This site is a pilot project for what we hope will become an online research tool for the study of women’s dress in America. In this initial stage, we focused on 19th century border design, which was chosen as a unifying theme because it allows us to present a variety of garment types. While shawls are heavily represented because they are central to understanding the topic, we also include examples of dresses, veils, fans and handbags where the border is an important element of style.

In the next stage of this project, we plan to include a broad range of women’s clothing and accessories worn in America in the period 1770 to 1930. We choose this period because it is rich in documentary evidence, both written and pictorial, and because a large number of period garments survive in museums and private collections. We are limiting the site to clothing related to the European fashion tradition because that is what most American women wore (and what is preserved) and because that limitation allows us to organize the material more readily and to go into greater depth. This means that we do not touch on the traditional indigenous clothing of Asia, Africa and the Americas unless a garment was adopted into mainstream American dress, as occurred with moccasins (from Native Americans) and shawls (from India).

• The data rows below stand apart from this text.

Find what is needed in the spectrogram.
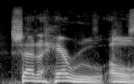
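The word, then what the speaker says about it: Sadaharu Oh: Pete Davis, Satarahu O, or Sadaharu O, I think it's pronounced.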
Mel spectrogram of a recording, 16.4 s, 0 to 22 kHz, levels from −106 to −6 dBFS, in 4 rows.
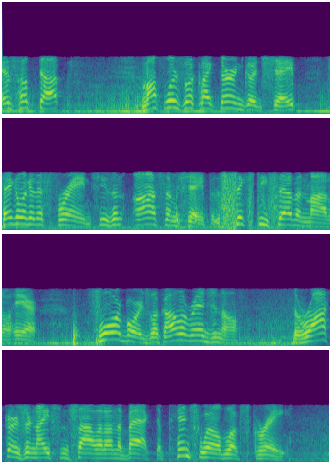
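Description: Aliasing runs through the whole clip. The audio appears to have been brought down to a rate near 6 kHz with no filter first, so everything above 3 kHz folds back as unrelated tones, sitting roughly 15 dB under the sound and giving it a gritty, metallic edge.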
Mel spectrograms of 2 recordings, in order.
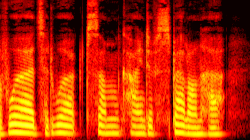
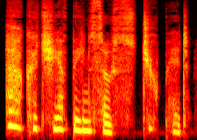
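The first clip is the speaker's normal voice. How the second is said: a higher, voiceless whisper of self-reproach; 6 semitones higher than usual. Acted. Heroine berates herself, higher voiceless whisper. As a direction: hiss it to yourself in shame.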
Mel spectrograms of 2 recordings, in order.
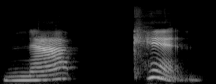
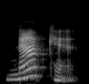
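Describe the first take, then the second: First: Napkin drawn out slowly, syllables eased together; slow blended napkin. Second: Said in the usual way. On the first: Shown as a demonstration. Teacher slowly blending napkin for students. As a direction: stretch napkin as you blend the parts. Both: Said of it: "let's try to put both of those syllables together".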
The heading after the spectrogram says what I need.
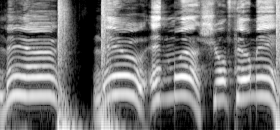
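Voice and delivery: calling out from inside a closet; muffled call for help. Acted. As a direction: call for help from behind a door. The king is locked in a closet.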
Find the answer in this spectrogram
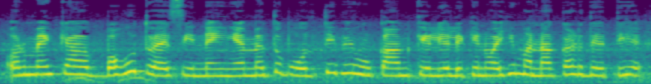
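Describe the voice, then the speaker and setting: A high, bright-pitched woman playing a pious, sentimental mother-in-law in a cartoon story. She prays aloud and lavishes praise on her daughter-in-law. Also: a little fast, a little hiss or hum. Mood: upset. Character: emotional older Indian mother-in-law, pious and doting.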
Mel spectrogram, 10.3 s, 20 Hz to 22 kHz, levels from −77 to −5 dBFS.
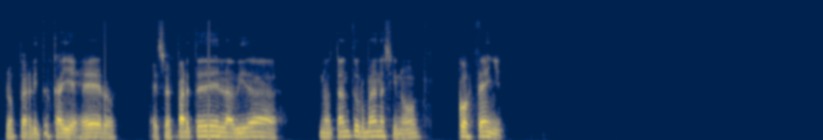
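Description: A block of digital silence hits the speech at 1.30 s, with a second at 2.60 s. In each, a run of samples drops out to silence and returns with no fade, so the waveform jumps abruptly at both edges. The first gap lasts about 3.7 ms and is too short to hear as a gap; it comes across as a single sharp tick. The second, at 16 ms, is long enough to register as a brief hole, a small pop-like dropout.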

The editors of Historic Dress believe that the richness of meaning inherent in dress becomes evident only when related garments, images and documents are grouped together. Therefore, while each garment posted will have its own page and description, the site is meant to be experienced primarily through the exhibits and the creation of collections.

Surviving garments are central to these groupings. While some garments are shown on mannequins, many are shown on hangers or lying flat in close-up photographs designed to call attention to some significant detail. Of nearly equal importance are fashion plates, because they provide the chronological anchor necessary for further interpretation. Other materials may include:

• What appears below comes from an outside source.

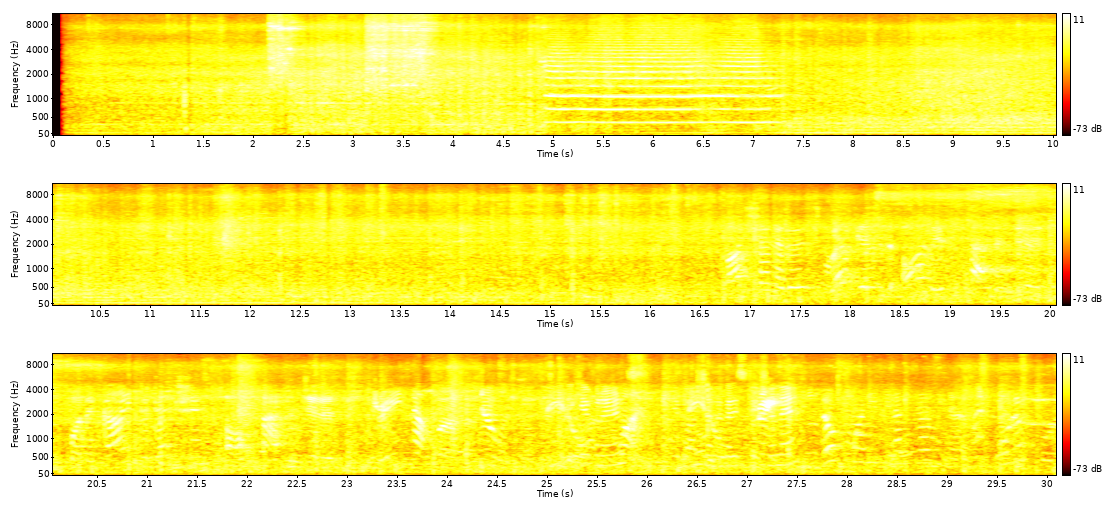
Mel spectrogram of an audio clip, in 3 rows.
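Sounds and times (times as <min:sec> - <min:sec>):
train wheel and rail noise: 0:00.1 - 0:30.0
locomotive horn: 0:04.9 - 0:07.4.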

  • contemporary portraits and photographs
  • non-costume objects where some element of design or history connects them with clothing
  • commentary on fashion, etiquette and manufacturing technique from contemporary periodicals
  • patent documentation
  • contemporary letters and journals
  • descriptions from contemporary fiction (but not “historical fiction” written in a later time)
  • essays and commentary by scholars

Historic Dress is designed for scholars defined in the broadest sense: academics at all levels, museum curators, collections managers and conservators, theater designers, re-enactors, fashion designers, private scholars and collectors. We also welcome those who are merely dipping an exploratory toe into this fascinating field. We encourage everyone in this community at all levels of expertise to contribute whatever insights or material may help to build up our common understanding of the history of dress. Contributions may include such things as:

  • images of an article of dress
  • descriptions of making or wearing clothing from diaries or letters
  • references noting the location of another garment related to one posted on the site
  • technical information about textiles, sewing techniques, or manufacturing history
  • interpretive information in your area of specialization
  • glossaries and dictionaries
  • suggestions for
  • collections of articles of dress organized around a meaningful theme